Diesel is now trapped in the corner with nowhere to go, so Bret is able to hit the now stationary big man with an axe handle from the second rope. Bret made use of the match rules and his ring smarts to take Diesel’s size advantage right out the equation there, which is the sort of sound storytelling you’d expect from The Hitman. Bret grabs the chair Diesel hit him with earlier and tries to dish out some meticulous payback, but Diesel is able to kick him away in desperation. Bret has success on a second attempt however and is able to drive the chair into Diesels left leg a few times.

Bret drops some elbows now and successfully delivers a back breaker to his bigger foe. Bret grabs the chair again and heads up top, but Diesel recovers in time and crotches Bret on the top before flinging him across the ring. The break in the action gives Diesel a chance to undo the cable around his foot and now he’s exceedingly unhappy to say the least. Diesel gets a side slam for two before sending Bret chin first into the unprotected corner, which Bret sells fantastically.

Diesel gets the snake eyes and then tries it onto the unprotected corner as well, but Bret is able to counter just in time and send Diesels face into the metal bolt instead. Bret follows up with the Hart Attack clothesline and second rope bulldog, but both moves only manage to net him a two count. Bret gets a Russian Leg Sweep for another two count and sends Diesel outside. Bret goes for a plancha but Diesel shows off the best way to counter such a move by simply moving out of the way. This leaves Bret knocked out on the floor as Diesel rolls back inside.

We then get one of the most business changing moments in history, as Bret stumbles back onto the apron and Diesel sends him tumbling off through the Spanish Announce Table. 23 years later and that spot is still happening. It’s lasted longer than the Hulkamania and Attitude era’s combined! Though it may be a bit of a running joke these days, back in 1995 this was shocking and cutting edge moment, and Bret is smart enough to sell it like absolute death. Back inside in the ring, Diesel tries for the Jacknife but Bret just collapses. Diesel shows a momentary hesitation before going to pick Bret up, only for Bret to catch him with an inside cradle out of nowhere to win his, then, third WWF Title.

RATING: ****1/2

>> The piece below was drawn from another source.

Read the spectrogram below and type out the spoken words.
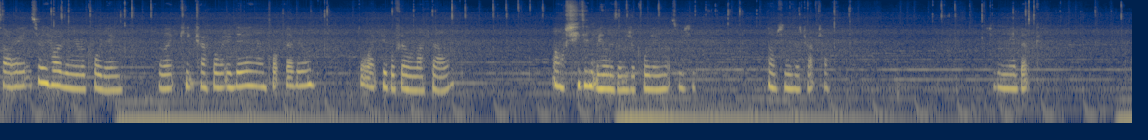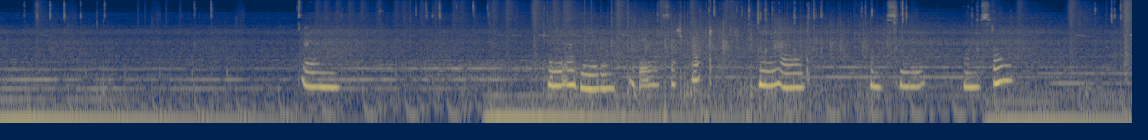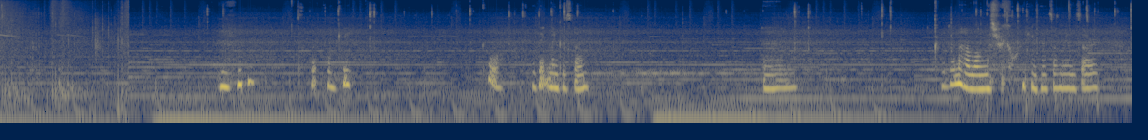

This is one of the best examples of storytelling in a wrestling match that I can think of. Everything from start to finish had me engrossed in the action, with every move meaning something. I know a lot of people think the Shawn Michaels match in April 1996 is Kevin Nash’s best, but this one absolutely runs it close. After the match Diesel does the mother of all beat downs by dropping Bret with THREE Jacknifes before taking out about 10 officials for good measure as well. Now THAT’S a sore loser! This not only brought an end to Diesel’s awful smiling babyface act, but it also immediately rejuvenated him as a character as well. Ironically, he went from a character floundering as the champion to a character that could have easily carried the title, all in the act of losing the title itself. Wrestling is bloody weird sometimes isn’t it?

Final Thoughts

This show is, at its worst moments, watchable and, at its best ones, excellent, with even the Goldust match being slightly higher tempo than usual. I could really recommend it just for the main event alone, but the opener is all action and the Wildcard match is a heck of a lot of fun as well. Definitely worth a watch on the WWE Network if you’ve never seen it.

I also write for the website Gaming Respawn, where I look at Retro Wrestling and Video Games. You can access my archives by clicking right HERE

And whilst you’re here, why not take a goosey gander at other great content on the Blog of Doom?

Our Glorious Leader Scott Keith recently did a review of WCW Bash at the Beach 1997, and you can read what he thought of Dennis Rodman’s wrestling acumen by clicking right HERE

Rock Star Gary continues his journey into 1993 era WWF with a recap of Monday Night Raw from the 16th of August 1993, and you can read what he thought by clicking right HERE

And finally, Logan Scisco decided to indulge in some straight up masochism by watching WCW’s pretty awful Uncensored Pay Per View from 1995. You can share his pain by clicking right HERE

Thanks for reading and take care till next time!